Four Principles Designed to Salvage Social Security for the Long-Term -

The solvency dilemma Social Security faces has gotten some attention in the early days of the 118th Congress, but despite the urgency–full depletion of the program’s reserves is less than a decade away–proposals to ward off a catastrophe haven’t gotten much serious consideration. This fact was pointed out by Texas A&M University’s Andrew Rettenmaier and Dennis W. Jansen in a post on, which included a quick refresher on Social Security’s cash flow problem and in general terms the operation of its trust fund accounts.

The post by Rettenmaier and Jansen also recapped program reforms adopted during the Reagan Administration, as well as the failed reforms attempted during the George W. Bush presidency. Noting that no other attempts to address Social Security’s long-term financial ills have been made in two decades, the economists set forth four principles they believe policymakers and lawmakers should consider in the crafting of reforms.

1. The program should be self-funded in the long run so that its annual revenues match its annual expenses.
2.The reform burden should be shared across generations.
3. The government should make sure that Social Security benefits will be adequate for lower-income retirees for years to come.
4. Any changes to Social Security should help constrain the future growth of federal spending, given the current and projected growth in the budget deficit.

In their post, they provide additional perspective on each of these philosophical guidelines, and offer thoughts on the criticality of acting sooner rather than later to enact program reforms. Expediency would make more options available for factoring into these reform measures and, likewise, would provide program beneficiaries more lead time to adjust to changes affecting their participation in the program.

Read the Rettenmaier and Jansen post here.

The link provided above connects readers to the full content of the posted article. The URL (internet address) for this link is valid on the posted date; cannot guarantee the duration of the link’s validity. Also, the opinions expressed in these postings are the viewpoints of the original source and are not explicitly endorsed by AMAC, Inc.; the AMAC Foundation, Inc.; or

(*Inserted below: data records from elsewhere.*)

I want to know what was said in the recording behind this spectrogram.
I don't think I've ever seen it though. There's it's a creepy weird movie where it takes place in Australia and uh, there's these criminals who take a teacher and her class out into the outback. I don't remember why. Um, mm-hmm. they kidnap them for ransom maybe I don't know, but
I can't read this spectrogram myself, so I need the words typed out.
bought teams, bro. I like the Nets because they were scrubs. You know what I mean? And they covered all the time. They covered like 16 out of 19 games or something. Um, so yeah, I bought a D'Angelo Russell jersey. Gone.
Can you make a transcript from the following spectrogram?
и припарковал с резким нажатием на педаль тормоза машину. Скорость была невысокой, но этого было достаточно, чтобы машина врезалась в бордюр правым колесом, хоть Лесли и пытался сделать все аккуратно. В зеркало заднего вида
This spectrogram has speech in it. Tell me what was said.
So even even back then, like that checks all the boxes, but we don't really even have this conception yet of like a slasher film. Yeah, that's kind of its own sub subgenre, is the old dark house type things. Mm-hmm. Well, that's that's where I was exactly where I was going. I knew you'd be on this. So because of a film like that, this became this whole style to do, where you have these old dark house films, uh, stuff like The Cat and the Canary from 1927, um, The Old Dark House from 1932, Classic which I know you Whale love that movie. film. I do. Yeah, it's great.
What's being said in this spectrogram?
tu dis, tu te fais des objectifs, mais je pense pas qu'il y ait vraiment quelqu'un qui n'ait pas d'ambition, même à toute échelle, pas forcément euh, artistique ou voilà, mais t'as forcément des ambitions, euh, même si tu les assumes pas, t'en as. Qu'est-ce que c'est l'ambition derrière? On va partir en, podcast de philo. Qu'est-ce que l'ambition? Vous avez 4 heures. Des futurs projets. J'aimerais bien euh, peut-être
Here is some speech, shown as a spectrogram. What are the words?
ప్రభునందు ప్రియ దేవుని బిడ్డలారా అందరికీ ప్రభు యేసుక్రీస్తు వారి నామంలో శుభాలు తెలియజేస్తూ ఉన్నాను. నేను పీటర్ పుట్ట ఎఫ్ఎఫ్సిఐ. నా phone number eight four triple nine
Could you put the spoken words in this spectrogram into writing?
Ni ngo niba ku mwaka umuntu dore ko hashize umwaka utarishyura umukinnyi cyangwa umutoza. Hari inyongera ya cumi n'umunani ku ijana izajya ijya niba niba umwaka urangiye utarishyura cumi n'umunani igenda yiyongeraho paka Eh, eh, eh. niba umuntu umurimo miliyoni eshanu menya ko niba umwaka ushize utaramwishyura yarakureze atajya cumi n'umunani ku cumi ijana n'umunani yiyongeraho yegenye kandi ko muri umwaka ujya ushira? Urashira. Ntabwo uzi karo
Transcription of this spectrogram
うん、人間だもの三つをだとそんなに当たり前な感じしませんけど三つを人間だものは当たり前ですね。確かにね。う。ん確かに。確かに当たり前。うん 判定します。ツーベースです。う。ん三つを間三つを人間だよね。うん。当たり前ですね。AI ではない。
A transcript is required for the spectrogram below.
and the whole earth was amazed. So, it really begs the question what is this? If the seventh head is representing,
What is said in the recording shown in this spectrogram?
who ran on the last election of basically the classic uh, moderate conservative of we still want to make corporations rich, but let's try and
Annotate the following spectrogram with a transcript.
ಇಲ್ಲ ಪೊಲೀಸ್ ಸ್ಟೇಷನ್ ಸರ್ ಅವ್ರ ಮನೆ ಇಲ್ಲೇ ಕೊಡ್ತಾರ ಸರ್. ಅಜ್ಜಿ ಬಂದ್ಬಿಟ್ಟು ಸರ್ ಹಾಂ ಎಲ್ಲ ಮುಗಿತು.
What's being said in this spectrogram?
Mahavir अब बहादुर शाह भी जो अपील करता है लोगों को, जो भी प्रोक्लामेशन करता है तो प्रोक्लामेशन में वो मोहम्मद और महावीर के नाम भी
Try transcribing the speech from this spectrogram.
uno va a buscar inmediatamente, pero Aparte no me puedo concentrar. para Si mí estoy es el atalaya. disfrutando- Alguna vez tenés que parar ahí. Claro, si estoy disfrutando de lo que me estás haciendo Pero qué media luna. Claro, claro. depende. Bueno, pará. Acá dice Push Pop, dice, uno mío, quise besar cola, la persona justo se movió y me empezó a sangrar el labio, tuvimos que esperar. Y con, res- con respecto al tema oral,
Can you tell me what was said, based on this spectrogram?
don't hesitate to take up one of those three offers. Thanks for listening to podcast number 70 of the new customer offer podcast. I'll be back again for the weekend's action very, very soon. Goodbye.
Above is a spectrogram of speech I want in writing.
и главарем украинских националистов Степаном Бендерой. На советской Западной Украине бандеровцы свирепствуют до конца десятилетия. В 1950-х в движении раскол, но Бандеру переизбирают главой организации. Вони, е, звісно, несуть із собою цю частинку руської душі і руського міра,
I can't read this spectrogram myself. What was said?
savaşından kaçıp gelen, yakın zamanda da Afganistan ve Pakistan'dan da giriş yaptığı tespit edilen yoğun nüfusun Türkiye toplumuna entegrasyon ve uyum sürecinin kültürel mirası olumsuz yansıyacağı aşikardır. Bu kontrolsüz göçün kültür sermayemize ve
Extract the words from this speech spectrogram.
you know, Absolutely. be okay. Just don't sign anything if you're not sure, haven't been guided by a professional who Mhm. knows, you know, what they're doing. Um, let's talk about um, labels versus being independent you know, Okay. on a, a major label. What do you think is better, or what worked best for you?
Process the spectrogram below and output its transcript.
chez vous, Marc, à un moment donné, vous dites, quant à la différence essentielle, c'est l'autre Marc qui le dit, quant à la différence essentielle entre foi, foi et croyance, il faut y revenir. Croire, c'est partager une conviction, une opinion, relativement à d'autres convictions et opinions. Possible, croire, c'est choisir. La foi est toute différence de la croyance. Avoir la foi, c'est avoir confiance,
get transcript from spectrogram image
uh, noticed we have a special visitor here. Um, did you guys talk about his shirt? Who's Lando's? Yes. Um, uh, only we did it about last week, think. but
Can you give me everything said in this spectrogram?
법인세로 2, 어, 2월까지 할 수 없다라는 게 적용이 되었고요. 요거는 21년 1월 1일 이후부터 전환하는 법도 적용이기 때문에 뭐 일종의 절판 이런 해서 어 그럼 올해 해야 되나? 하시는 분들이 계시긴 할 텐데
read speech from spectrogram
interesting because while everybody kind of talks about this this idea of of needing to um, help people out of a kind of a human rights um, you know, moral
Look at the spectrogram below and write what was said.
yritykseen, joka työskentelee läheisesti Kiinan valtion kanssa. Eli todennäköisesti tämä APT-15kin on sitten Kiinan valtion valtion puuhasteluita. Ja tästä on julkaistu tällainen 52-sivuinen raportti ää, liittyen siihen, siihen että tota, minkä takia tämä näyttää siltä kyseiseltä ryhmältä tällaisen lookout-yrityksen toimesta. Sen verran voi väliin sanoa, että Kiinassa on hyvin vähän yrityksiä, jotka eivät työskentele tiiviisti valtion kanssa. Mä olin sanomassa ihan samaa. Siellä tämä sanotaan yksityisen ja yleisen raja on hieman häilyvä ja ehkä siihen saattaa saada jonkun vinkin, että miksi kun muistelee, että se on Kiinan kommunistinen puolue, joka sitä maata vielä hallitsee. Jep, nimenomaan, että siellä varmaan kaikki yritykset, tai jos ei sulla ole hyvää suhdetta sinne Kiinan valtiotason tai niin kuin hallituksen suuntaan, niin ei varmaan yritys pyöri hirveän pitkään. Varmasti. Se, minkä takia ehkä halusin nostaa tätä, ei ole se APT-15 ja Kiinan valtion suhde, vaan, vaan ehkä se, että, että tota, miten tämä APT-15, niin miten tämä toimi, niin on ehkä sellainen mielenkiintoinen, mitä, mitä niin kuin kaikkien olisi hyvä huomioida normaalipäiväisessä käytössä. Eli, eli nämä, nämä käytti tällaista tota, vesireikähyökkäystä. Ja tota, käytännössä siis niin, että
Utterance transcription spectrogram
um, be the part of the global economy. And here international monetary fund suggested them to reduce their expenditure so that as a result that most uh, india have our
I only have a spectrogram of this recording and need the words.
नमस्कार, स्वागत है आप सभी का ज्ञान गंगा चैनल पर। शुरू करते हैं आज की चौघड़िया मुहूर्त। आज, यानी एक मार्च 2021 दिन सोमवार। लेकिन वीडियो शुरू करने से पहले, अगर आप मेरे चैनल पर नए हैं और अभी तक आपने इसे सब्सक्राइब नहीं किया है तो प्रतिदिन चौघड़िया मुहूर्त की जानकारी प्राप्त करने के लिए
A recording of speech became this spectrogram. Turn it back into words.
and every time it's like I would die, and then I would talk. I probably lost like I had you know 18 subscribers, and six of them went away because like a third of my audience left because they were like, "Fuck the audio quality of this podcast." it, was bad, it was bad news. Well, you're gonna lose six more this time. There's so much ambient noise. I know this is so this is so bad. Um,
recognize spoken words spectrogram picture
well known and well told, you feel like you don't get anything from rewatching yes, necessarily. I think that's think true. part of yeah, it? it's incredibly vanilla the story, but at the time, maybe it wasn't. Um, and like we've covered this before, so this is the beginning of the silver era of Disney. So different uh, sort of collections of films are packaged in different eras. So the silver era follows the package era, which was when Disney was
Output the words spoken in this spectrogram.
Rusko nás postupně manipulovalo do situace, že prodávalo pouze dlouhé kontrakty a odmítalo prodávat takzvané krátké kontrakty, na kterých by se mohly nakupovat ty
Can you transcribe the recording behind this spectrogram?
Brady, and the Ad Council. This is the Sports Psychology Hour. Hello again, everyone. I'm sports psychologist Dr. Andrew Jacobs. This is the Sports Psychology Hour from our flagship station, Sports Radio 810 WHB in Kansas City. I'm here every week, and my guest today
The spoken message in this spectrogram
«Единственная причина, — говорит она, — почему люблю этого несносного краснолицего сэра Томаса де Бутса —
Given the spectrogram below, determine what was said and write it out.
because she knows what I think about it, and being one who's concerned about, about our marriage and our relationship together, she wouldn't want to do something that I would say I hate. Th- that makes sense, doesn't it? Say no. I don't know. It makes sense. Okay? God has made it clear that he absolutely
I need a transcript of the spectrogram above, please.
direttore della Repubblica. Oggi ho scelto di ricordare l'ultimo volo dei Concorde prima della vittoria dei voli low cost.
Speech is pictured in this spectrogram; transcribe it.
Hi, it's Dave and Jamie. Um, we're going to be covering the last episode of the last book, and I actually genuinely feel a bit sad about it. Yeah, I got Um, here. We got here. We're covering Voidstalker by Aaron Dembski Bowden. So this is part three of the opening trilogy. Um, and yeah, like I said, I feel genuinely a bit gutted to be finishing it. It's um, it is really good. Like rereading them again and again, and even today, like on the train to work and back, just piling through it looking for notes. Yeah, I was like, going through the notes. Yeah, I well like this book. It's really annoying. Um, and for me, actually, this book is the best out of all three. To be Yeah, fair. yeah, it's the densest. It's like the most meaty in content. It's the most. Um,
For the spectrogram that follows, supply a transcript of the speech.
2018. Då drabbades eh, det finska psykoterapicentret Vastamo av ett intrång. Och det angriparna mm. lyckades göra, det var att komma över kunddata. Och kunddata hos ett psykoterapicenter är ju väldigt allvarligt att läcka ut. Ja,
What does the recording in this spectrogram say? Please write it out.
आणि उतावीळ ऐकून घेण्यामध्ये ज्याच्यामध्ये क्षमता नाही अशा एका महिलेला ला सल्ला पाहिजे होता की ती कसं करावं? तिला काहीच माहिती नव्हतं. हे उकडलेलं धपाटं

What's Your Opinion?

We welcome your comments. Join the discussion and let your voice be heard. All fields are required

Website by Geiger Computers